* [ABOUT THIS EXERCISE]: After locating the line that contains "I need text" in the records below, write out exactly that line and each line after it through the one that contains "Utterance transcription spectrogram", and nothing else.

*** Opening of DATA FOR PROCESSING ***

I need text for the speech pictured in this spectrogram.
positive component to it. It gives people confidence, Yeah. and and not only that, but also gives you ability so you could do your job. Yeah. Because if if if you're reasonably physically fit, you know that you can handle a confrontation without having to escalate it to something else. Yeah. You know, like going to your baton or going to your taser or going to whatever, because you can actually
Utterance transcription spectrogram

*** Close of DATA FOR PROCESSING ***
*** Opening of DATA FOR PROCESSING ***

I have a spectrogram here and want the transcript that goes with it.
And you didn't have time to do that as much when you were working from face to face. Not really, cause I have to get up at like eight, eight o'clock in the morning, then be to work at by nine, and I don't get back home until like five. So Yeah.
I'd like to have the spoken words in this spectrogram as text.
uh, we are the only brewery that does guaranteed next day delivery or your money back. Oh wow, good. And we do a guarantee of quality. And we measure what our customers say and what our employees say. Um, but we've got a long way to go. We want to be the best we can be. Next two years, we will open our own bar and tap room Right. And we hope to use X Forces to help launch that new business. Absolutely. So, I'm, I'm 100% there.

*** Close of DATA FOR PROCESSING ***
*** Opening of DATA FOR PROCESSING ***

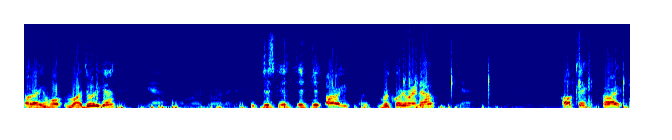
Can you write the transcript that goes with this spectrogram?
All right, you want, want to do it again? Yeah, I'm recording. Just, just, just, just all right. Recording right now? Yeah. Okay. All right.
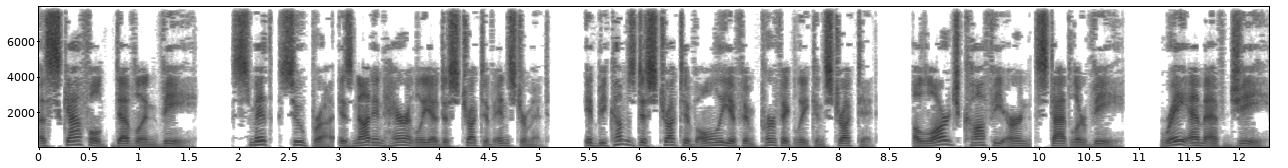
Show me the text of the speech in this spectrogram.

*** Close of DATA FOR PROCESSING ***

* [SOLUTION]:
I need text for the speech pictured in this spectrogram.
positive component to it. It gives people confidence, Yeah. and and not only that, but also gives you ability so you could do your job. Yeah. Because if if if you're reasonably physically fit, you know that you can handle a confrontation without having to escalate it to something else. Yeah. You know, like going to your baton or going to your taser or going to whatever, because you can actually
Utterance transcription spectrogram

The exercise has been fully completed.